The Handheld Meter
Far from becoming obsolete, handheld exposure meters are at least as useful in the digital age as they are for film photography
Consistency is key to my livelihood, and I've touted the benefits of incident metering for some time, both in my workshops and in postings on the web. When capturing images in the field, I eliminate as many variables as possible. Incident metering affords me this advantage, allowing me to transfer an image to my CompactFlash card quicker, with more accuracy and consistency than other methods.
Many photographers become frustrated with in-camera metering inconsistencies and the need to compensate regularly. After trying the incident meter for themselves, most have come to the same realization as I have—that obtaining correct exposure can be much simpler and more consistent using a handheld incident meter than an in-camera reflected meter.
Although the reflective meters built into cameras are convenient, they're burdened with problems. In-camera meters measure the intensity of light illuminating the sensor. The light can come directly from the sun, a flash, specular highlights into the lens or reflected off elements within the frame. The in-camera reflected metering recommendation varies with the size of the subject relative to the meter pattern, background and subject tonality, and built-in algorithms. You need only shift the camera, keeping the subject in the same position within the frame, from horizontal to vertical, when using Evaluative/Matrix metering to see the meter recommendation change. More often than not, the exposure recommended will need to be altered to suit your vision of the scene: how you want the main subject to be rendered in tone relative to the background environment. I choose not to use in-camera metering in situations where experience has shown the readings to be erroneous, inconsistent or in doubt.
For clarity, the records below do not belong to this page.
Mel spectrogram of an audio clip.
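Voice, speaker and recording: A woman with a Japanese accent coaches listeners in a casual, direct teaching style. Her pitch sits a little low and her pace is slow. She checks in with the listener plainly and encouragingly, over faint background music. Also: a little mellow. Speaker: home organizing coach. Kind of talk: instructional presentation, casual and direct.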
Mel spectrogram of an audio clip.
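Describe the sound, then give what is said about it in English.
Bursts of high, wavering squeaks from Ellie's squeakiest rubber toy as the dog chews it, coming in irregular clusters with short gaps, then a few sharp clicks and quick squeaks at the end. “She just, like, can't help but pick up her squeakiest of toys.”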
You can use a digital camera's histogram to check exposures after the fact, but while in-camera histograms are handy, useful tools, you don't always have the ability to stop shooting and consult the histogram to see that you have the correct exposure. Also, an in-camera histogram represents the global tonal values present in the frame; it doesn't tell us if the most significant element is appropriately exposed. You easily could be off your ideal exposure and not know that from the in-camera histogram. Isolating the element/subject/area of most importance via a selection in Photoshop and viewing the histogram therein is more beneficial in ascertaining critical exposure as it relates to the overall image.
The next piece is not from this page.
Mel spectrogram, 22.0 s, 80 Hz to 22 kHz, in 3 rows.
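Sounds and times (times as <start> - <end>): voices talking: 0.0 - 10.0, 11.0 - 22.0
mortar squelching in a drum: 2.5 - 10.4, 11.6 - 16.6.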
Light meters presume all subjects are of average reflectance, often called the midtone because it falls in the middle of the zones between pure black and pure white. All light meters measure one thing: the intensity of light, be it an in-camera reading by measuring the light reflecting off a subject or an incident reading by measuring the light as it falls onto the subject.